If you’re a mother who has ever read a back-to-work article or blog post, you’ve probably heard references to hot tea – the fabled drink that we all get to try once we return to work after maternity leave. It’s usually mentioned in tandem with adult conversations – two luxuries that we miss during maternity leave; two silver linings that can help get us through those first few tough days back at work.
And the thing is, hot tea continues to be the domain of the office – at home, nothing really changes. It’s not just when babies are small that managing to prepare and drink a hot beverage is a challenge.
My kids are nine, seven and five, and I suspect that eight of every ten cups of tea I make are poured down the sink. And each time, I shake my head at my own ineptitude, yet know I’ll do it all again.
It goes something like this:
I boil the kettle. I go back to helping my seven-year-old with her reading. I get distracted by the five-year-old skimming cars across the floor – like stones across a lake, only far more likely to damage the TV screen or any passing human.
I boil the kettle again. Because I’m not taking chances – the water might have cooled down. I want this tea to be properly, perfectly hot. I take out a cup this time, bringing things to the next step. I reach for the tea-bags, but my nine-year-old falls off her chair at the same time and needs a hug. Then the small boy needs a hug because he’s feeling left out. The seven-year-old asks if she should start over on her reading because I wasn’t listening. I sit down to pay attention, postponing my tea for another few minutes.
Once she’s done, I hoosh them all into the sitting room for TV time, and let out a deep breath as I boil the kettle a third time. I finally put a teabag in the cup. I even get the hot water in, and then leave it for a few seconds to brew, while I carry some laundry upstairs.
I look into the girls’ room – there are seventeen socks on the floor. How can two kids possibly wear that many socks in one day? I pick them up, along with loom bands and hair clips and random bits of paper, then go back down to finally have my tea.
But it’s gone too far – it’s tea-stew, black as tar. No good – down the sink. Start over. This time I stand by the work-top until the teabag has been in for just the right amount of time – I’m taking no risks. Finally, the perfect cup of tea is ready. It’s too hot to drink, so I run back upstairs to organise uniforms for tomorrow. The small boy follows me up. He’s helped himself to yogurt and it’s all over his hair. Sigh. I run the bath. He’s delighted. Me, not so much. Tea? Cold.

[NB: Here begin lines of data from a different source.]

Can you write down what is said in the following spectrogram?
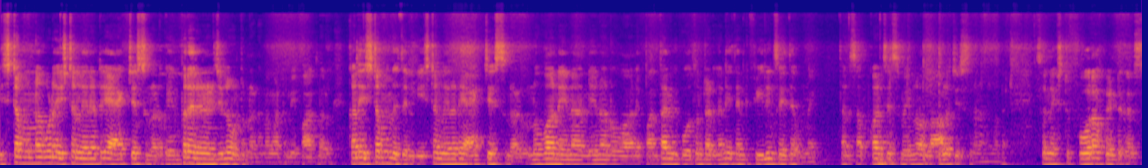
ఇష్టం ఉన్నా కూడా ఇష్టం లేనట్టుగా యాక్ట్ చేస్తున్నాడు. ఒక ఎంపరర్ ఎనర్జీలో ఉంటున్నాడు అన్నమాట కానీ ఇష్టం ఉంది ఇతనికి ఇష్టం లేనట్టుగా యాక్ట్ చేస్తున్నాడు. నువ్వా నేనా నేనా నువ్వా అనే పంతానికి పోతుంటాడు కానీ ఇతనికి ఫీలింగ్స్ అయితే ఉన్నాయి. తన సబ్ కాన్షియస్ మైండ్లో అలా ఆలోచిస్తున్నాడు అనమాట so next four of pentacles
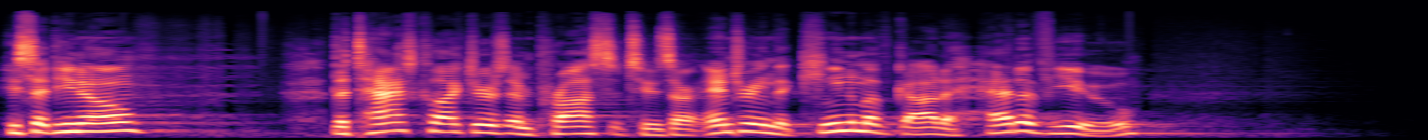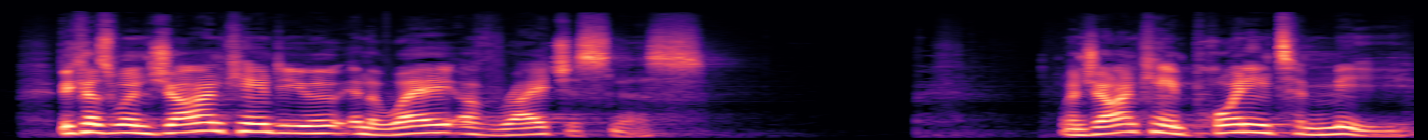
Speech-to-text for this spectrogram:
He said, You know, the tax collectors and prostitutes are entering the kingdom of God ahead of you because when John came to you in the way of righteousness, when John came pointing to me,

It’s an everyday occurrence – today there’s yogurt and bath and laundry; tomorrow will be homework and fights and emails that can’t be ignored. There’s never enough time for anything anymore, so multi-tasking is the only option. Never leaving a room without something in hand to bring to its rightful place. Making school lunches while washing dishes and answering messages. Hanging up uniforms, searching for shoes, kissing sore knees.
Tidying, clearing, folding, wiping, straightening, minding. Minding the kids – above all else – being there when there’s a sore finger, a sad story or a spilt drink. Helping with homework, helping with shoes. Brushing hair and touching cheeks. Wiping noses, wiping tears, returning smiles to small faces.
When they no longer need me for more than a lift to a disco or help with a loan, I’ll enjoy the down-time and the me-time and all the hot drinks I want. But for now, I’m OK with pouring yet another cup down the sink. The cold tea years are tough, and they sometimes seem impossible, but they are also short, and each time I look back – often only when I look back – they are wonderful.